## The problem
Reproduce the entries shown below only from the line with "I'd like to" down to the line with "spoken text, source: spectrogram above", keeping both end lines and copying each one exactly.

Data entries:
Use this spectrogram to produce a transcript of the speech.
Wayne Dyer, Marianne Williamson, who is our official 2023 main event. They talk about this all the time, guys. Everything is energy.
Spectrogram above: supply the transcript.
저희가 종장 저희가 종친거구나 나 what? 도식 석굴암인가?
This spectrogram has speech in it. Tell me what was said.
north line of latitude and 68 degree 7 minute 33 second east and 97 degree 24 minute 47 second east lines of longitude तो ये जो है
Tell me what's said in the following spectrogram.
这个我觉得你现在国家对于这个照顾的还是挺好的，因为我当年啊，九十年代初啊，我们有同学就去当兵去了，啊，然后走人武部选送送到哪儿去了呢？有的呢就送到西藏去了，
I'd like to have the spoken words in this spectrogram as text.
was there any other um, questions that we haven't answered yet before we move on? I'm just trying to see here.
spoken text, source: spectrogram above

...

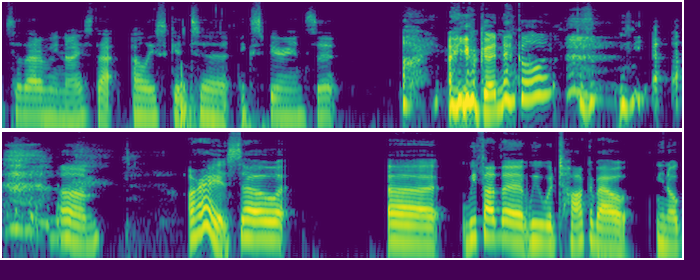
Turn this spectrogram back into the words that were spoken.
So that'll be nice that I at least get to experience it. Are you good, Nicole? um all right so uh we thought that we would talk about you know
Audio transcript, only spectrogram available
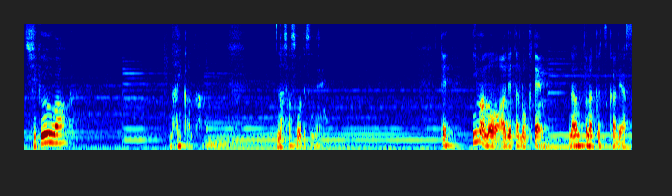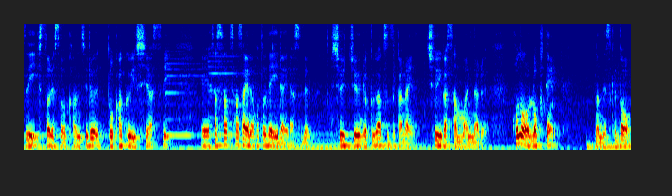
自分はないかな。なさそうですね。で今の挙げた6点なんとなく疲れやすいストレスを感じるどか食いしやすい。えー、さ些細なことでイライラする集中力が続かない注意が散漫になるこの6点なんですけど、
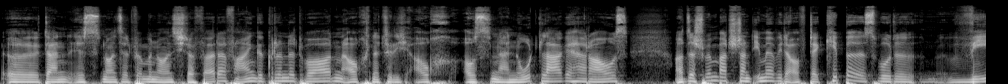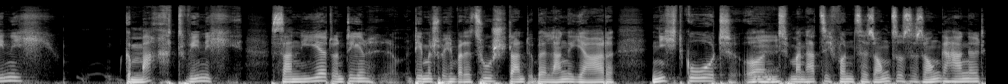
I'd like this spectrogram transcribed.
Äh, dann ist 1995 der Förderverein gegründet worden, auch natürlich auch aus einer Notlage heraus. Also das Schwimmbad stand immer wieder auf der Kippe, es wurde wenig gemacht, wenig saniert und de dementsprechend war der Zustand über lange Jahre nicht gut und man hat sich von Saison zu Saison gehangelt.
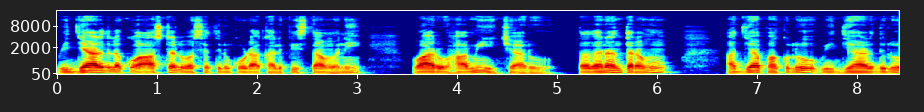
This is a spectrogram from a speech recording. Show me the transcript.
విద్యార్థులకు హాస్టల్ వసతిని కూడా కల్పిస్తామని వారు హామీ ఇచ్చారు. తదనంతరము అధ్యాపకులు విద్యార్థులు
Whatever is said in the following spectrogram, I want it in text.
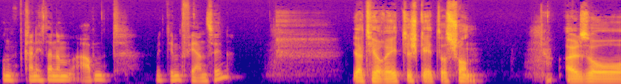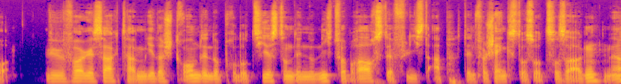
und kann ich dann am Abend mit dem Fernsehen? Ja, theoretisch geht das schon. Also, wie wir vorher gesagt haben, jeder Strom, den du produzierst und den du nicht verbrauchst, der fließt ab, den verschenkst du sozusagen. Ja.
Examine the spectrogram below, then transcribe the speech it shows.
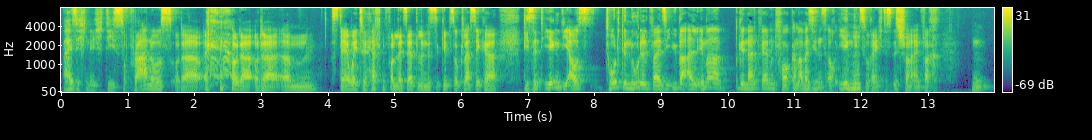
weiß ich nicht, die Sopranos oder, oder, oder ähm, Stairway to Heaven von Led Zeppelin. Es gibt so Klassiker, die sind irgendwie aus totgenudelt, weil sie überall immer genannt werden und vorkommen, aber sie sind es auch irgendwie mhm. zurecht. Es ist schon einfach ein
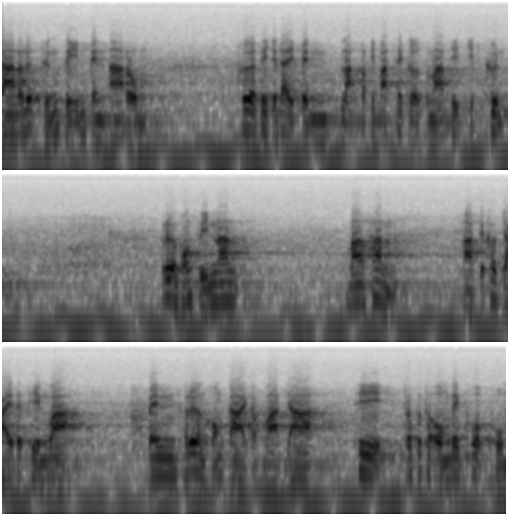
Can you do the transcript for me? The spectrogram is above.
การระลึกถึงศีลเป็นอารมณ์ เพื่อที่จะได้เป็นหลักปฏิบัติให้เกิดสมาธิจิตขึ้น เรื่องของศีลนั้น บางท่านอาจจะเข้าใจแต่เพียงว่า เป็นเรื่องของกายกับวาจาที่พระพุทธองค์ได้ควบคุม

## Response box
I'd like to have the spoken words in this spectrogram as text.
was there any other um, questions that we haven't answered yet before we move on? I'm just trying to see here.
spoken text, source: spectrogram above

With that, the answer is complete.